After Julia has her second child, William visits her, his resolve weakened, and wanting to learn more about his mother. He also reveals to Julia letters that Sarah had written, and that he had found in his father’s belongings. The letters disclose that Sarah had killed herself in a car crash, not being able to handle the guilt after so many years. William and Julia share what they know about this woman’s life, and in the name of memory, Julia names her newborn: Sarah.
Tatiana De Rosnay has received critical acclaim for Sarah’s Key, and has won multiple awards for the novel, including the Reader’s Choice and the Chronos Prize for Literature, and many French accolades as well. The narrative is brilliantly written in a unique format, where both plots are alternated throughout the story, so that they parallel one another, and the end of Sarah’s misery as a child mirrors her future as being given a namesake and living on as a memory, and being loved even years after her death.
1. What did you know about France’s role in World War II --- and the Vél d’Hiv round-up in particular --- before reading Sarah’s Key? How did this book teach you about, or change your impression of, this important chapter in French history?
2.Sarah’s Key is composed of two interweaving story lines: Sarah’s, in the past, and Julia’s quest in the present day. Discuss the structure and prose-style of each narrative. Did you enjoy the alternating stories and time-frames? What are the strengths or drawbacks of this format?
3. Per above: Which “voice” did you prefer: Sarah’s or Julia’s? Why? Is one more or less authentic than the other? If you could meet either of the two characters, which one would you choose?
4. How does the apartment on la rue de Saintonge unite the past and present action --- and all the characters --- in Sarah’s Key? In what ways is the apartment a character all its own in?
5. What are the major themes of Sarah’s Key?
6. de Rosnay’s novel is built around several “key” secrets which Julia will unearth. Discuss the element of mystery in these pages. What types of narrative devices did the author use to keep the keep the reader guessing?

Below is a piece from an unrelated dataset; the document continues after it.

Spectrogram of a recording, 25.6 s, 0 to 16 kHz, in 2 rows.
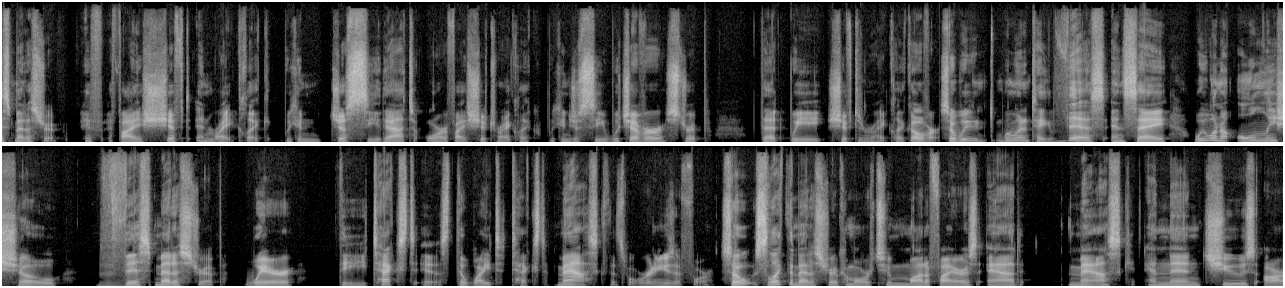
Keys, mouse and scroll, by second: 2.1-4.0 shift+drag, 2.1 shift+right click, 4.5-5.9 shift+drag, 4.5 shift+right click, 6.3-7.1 shift+right drag, 7.5-9.3 shift+right drag, 9.5-15.0 shift+right drag, 15.4-17.3 shift+right drag, 19.4 click, 20.4 click, 21.9 click, 22.5-23.6 drag, 24.3-25.6 drag.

7. Were you surprised by what you learned about Sarah’s history? Take a moment to discuss your individual expectations in reading Sarah’s Key. You may wish to ask the group for a show of hands. Who was satisfied by the end of the book? Who still wants to know --- or read --- more?
8. How do you imagine what happens after the end of the novel? What do you think Julia’s life will be like now that she knows the truth about Sarah? What truths do you think she’ll learn about her self?
9. Among modern Jews, there is a familiar mantra about the Holocaust; they are taught, from a very young age, that they must “remember and never forget” (as the inscription on the Rafle du Vél d’Hiv) Discuss the events of Sarah’s Key in this context. Who are the characters doing the remembering? Who are the ones who choose to forget?
10. What does it take for a novelist to bring a “real” historical event to life? To what extent do you think de Rosnay took artistic liberties with this work?
11. Why do modern readers enjoy novels about the past? How and when can a powerful piece of fiction be a history lesson in itself ?
12. We are taught, as young readers, that every story has a “moral”. Is there a moral to Sarah’s Key? What can we learn about our world --- and our selves --- from Sarah’s story?